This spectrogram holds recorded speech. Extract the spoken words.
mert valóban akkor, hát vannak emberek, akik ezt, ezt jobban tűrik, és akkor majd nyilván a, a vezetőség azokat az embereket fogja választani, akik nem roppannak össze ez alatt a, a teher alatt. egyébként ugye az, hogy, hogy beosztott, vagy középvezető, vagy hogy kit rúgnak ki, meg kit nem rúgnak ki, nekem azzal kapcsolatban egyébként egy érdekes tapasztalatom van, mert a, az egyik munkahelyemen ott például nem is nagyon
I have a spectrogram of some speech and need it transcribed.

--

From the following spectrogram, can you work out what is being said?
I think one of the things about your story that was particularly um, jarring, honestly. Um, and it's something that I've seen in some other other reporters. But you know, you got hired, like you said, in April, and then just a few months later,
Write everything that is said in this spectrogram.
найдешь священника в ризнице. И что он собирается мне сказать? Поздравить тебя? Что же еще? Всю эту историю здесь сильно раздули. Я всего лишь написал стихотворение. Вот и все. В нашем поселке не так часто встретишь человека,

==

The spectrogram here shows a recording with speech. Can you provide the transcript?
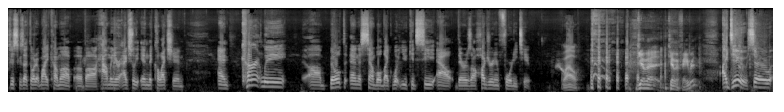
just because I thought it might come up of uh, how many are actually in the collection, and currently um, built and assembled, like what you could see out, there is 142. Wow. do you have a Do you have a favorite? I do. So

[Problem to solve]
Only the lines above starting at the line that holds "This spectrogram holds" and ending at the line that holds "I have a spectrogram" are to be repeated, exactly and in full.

[Response for this exercise]
This spectrogram holds recorded speech. Extract the spoken words.
mert valóban akkor, hát vannak emberek, akik ezt, ezt jobban tűrik, és akkor majd nyilván a, a vezetőség azokat az embereket fogja választani, akik nem roppannak össze ez alatt a, a teher alatt. egyébként ugye az, hogy, hogy beosztott, vagy középvezető, vagy hogy kit rúgnak ki, meg kit nem rúgnak ki, nekem azzal kapcsolatban egyébként egy érdekes tapasztalatom van, mert a, az egyik munkahelyemen ott például nem is nagyon
I have a spectrogram of some speech and need it transcribed.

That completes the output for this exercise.